(YOUR TASK)
For the word "what", return each line of the data in which it occurs.

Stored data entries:
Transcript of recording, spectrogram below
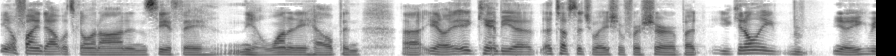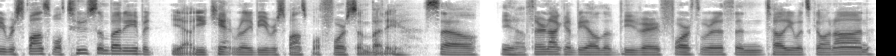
you know find out what's going on and see if they you know want any help. And uh, you know it can be a, a tough situation for sure but you can only you know you can be responsible to somebody but you know you can't really be responsible for somebody. So you know if they're not going to be able to be very forthwith and tell you what's going on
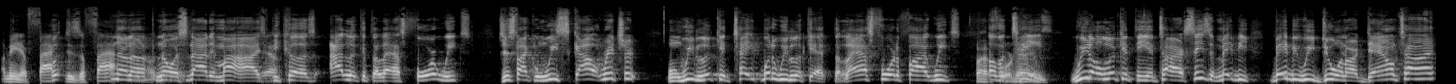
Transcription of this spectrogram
I mean, a fact But- is a fact. No, no, you know? no, it's not in my eyes Yeah. because I look at the last four weeks, just like when we scout Richard, when we look at tape, what do we look at? The last four to five weeks Last of a team. games. We don't look at the entire season. Maybe, maybe we do in our downtime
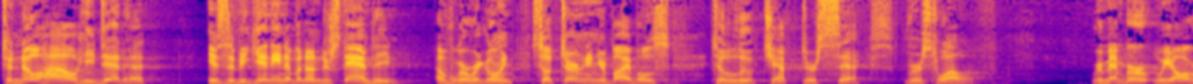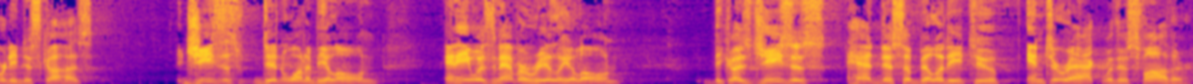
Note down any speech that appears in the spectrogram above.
To know how he did it is the beginning of an understanding of where we're going. So turn in your Bibles to Luke chapter 6, verse 12. Remember, we already discussed Jesus didn't want to be alone, and he was never really alone because Jesus had this ability to interact with his Father.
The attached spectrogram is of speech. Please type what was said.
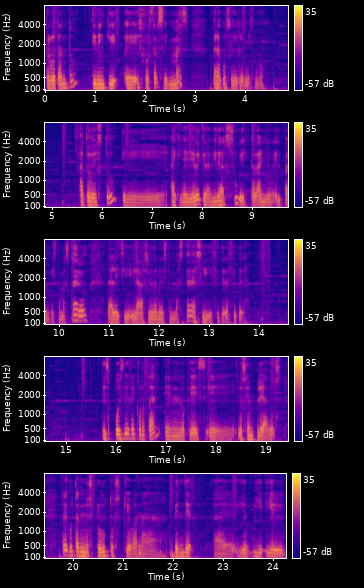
Por lo tanto, tienen que eh, esforzarse más para conseguir lo mismo. A todo esto eh, hay que añadirle que la vida sube cada año. El pan está más caro, la leche y la gasolina también están más caras, y etcétera, etcétera. Después de recortar en lo que es los empleados, recortar en los productos que van a vender eh, y, el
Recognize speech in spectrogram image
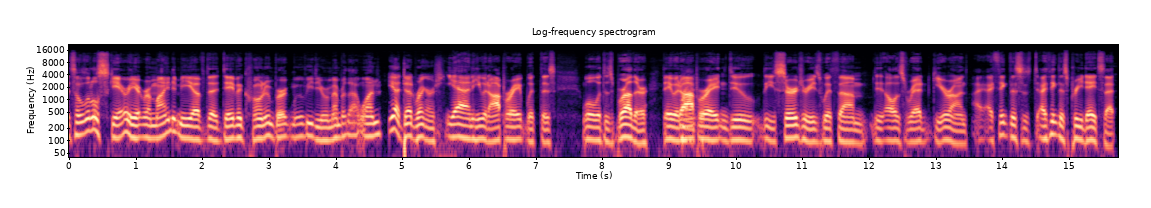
It's a little scary. It reminded me of the David Cronenberg movie. Do you remember that one? Yeah, dead ringers. Yeah, and he would operate with this. Well, with his brother, they would Right. operate and do these surgeries with um all this red gear on. I, I think this is. I think this predates that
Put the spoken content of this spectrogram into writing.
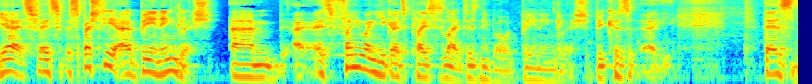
Yeah, it's, it's especially uh, being English. Um, it's funny when you go to places like Disney World being English because uh, there's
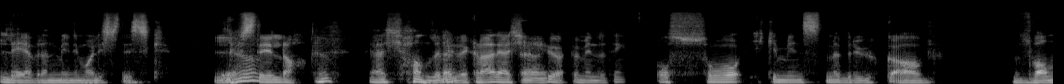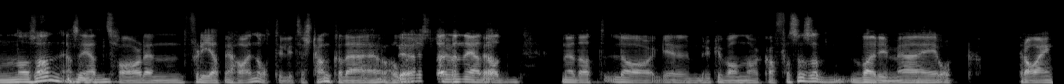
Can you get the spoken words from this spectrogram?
lever en minimalistisk livsstil, da. Ja. Jeg handler mindre klær, jeg kjøper mindre ting. Og så ikke minst med bruk av vann og sånn. Altså jeg Mhm. tar den fordi at jeg har en 80-liters tank, og det holder. Ja, Ja, men jeg da, ja. Når jeg da lager, bruker vann og kaffe og sånn, så varmer jeg opp fra en,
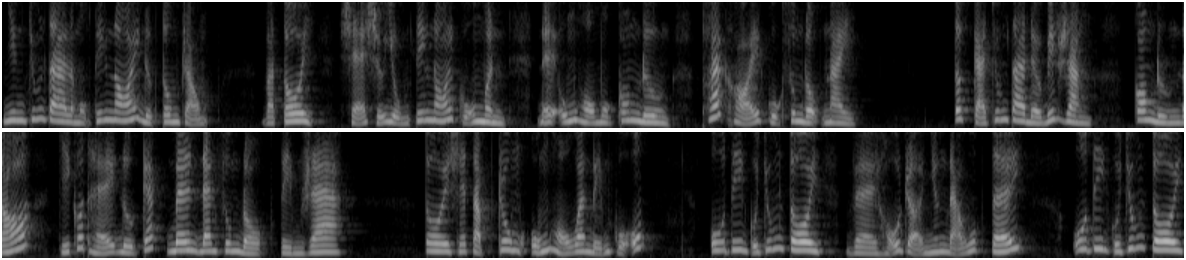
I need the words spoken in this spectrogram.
nhưng chúng ta là một tiếng nói được tôn trọng. Và tôi sẽ sử dụng tiếng nói của mình để ủng hộ một con đường thoát khỏi cuộc xung đột này. Tất cả chúng ta đều biết rằng con đường đó chỉ có thể được các bên đang xung đột tìm ra. Tôi sẽ tập trung ủng hộ quan điểm của Úc. Ưu tiên của chúng tôi về hỗ trợ nhân đạo quốc tế, ưu tiên của chúng tôi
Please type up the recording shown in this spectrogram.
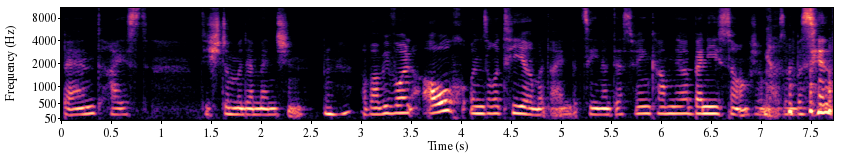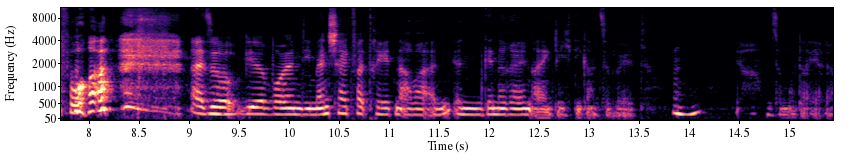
Band heißt die Stimme der Menschen. Aber wir wollen auch unsere Tiere mit einbeziehen und deswegen kam der Benny Song schon mal so ein bisschen vor. Also wir wollen die Menschheit vertreten, aber in, im Generellen eigentlich die ganze Welt. Ja, unsere Mutter Erde.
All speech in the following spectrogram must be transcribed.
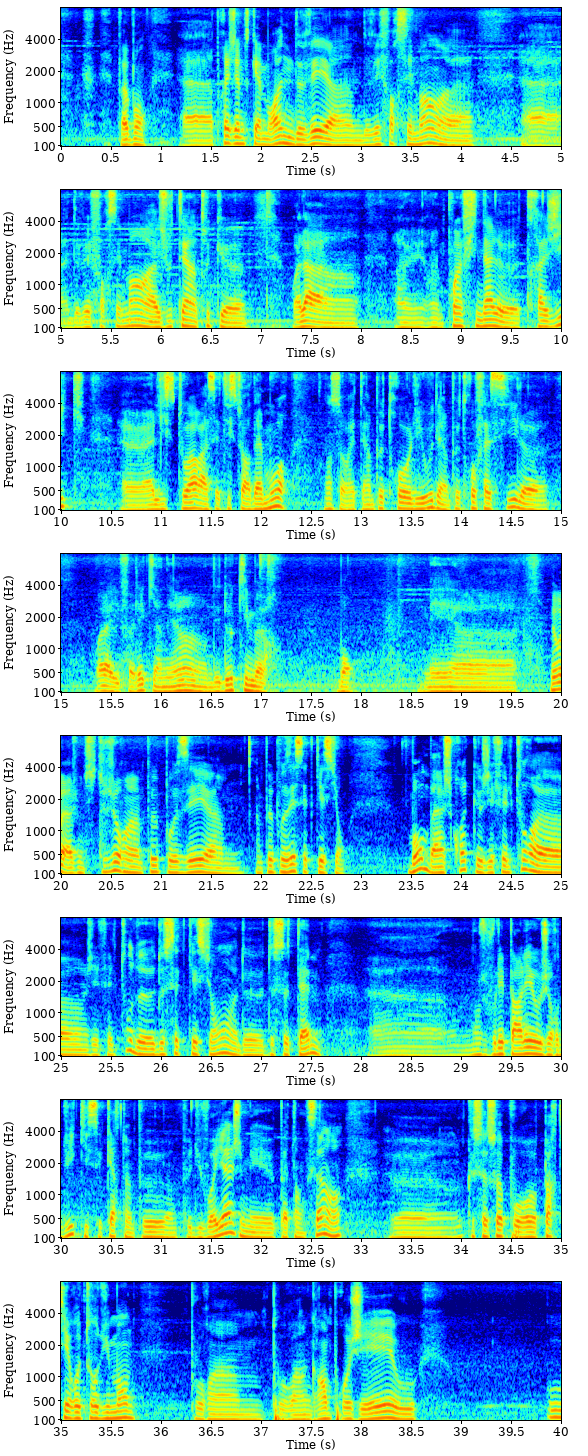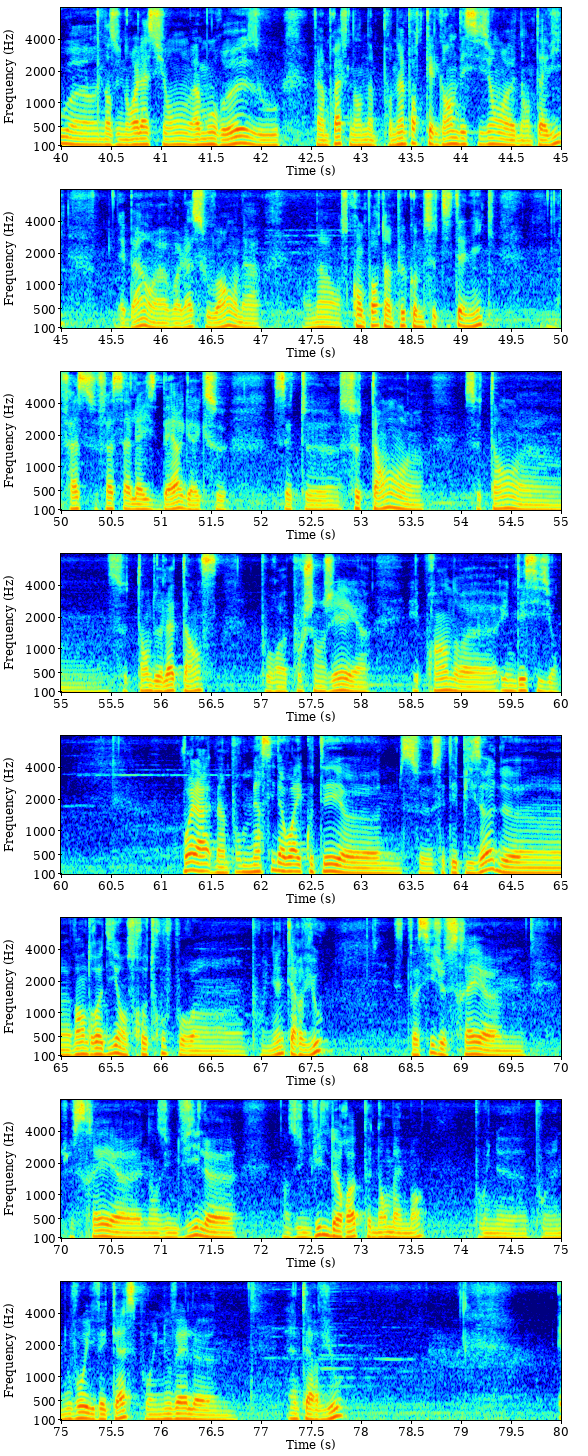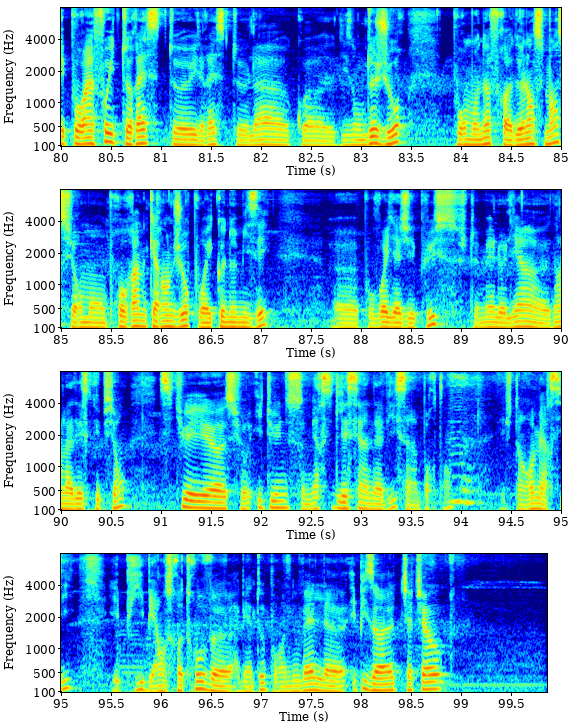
enfin bon. Euh, après, James Cameron devait, euh, devait, forcément, euh, devait forcément ajouter un truc, voilà, un, point final tragique à l'histoire, à cette histoire d'amour. Sinon, ça aurait été un peu trop Hollywood et un peu trop facile voilà, il fallait qu'il y en ait un des deux qui meure. Bon. Mais, euh, mais voilà, je me suis toujours un peu posé, euh, un peu posé cette question. Bon, ben, je crois que j'ai fait le tour, euh, j'ai fait le tour de, cette question, de, ce thème dont je voulais parler aujourd'hui, qui s'écarte un peu, un peu du voyage, mais pas tant que ça. Hein. que ce soit pour partir autour du monde pour un, grand projet ou, ou dans une relation amoureuse, ou enfin bref, pour n'importe quelle grande décision dans ta vie, et eh ben voilà, souvent on, a, on, a, on se comporte un peu comme ce Titanic face, à l'iceberg avec ce, temps, de latence pour changer et, prendre une décision. Voilà, ben merci d'avoir écouté cet épisode. vendredi, on se retrouve pour, un, pour une interview. Cette fois-ci, je serai, serai dans une ville, d'Europe normalement pour, un nouveau IVCAS, pour une nouvelle euh, interview. Et pour info, il te reste, euh, il reste là, quoi, disons deux jours pour mon offre de lancement sur mon programme 40 jours pour économiser, euh, pour voyager plus. Je te mets le lien dans la description. Si tu es sur iTunes, merci de laisser un avis, c'est important. Et je t'en remercie. Et puis, bien, on se retrouve à bientôt pour un nouvel épisode. Ciao, ciao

(RESPONSE FOR THIS EXERCISE)
you know find out what's going on and see if they you know want any help. And uh, you know it can be a, a tough situation for sure but you can only you know you can be responsible to somebody but you know you can't really be responsible for somebody. So you know if they're not going to be able to be very forthwith and tell you what's going on
I mean, a fact But- is a fact. No, no, you know? no, it's not in my eyes Yeah. because I look at the last four weeks, just like when we scout Richard, when we look at tape, what do we look at? The last four to five weeks Last of a team. games. We don't look at the entire season. Maybe, maybe we do in our downtime
The attached spectrogram is of speech. Please type what was said.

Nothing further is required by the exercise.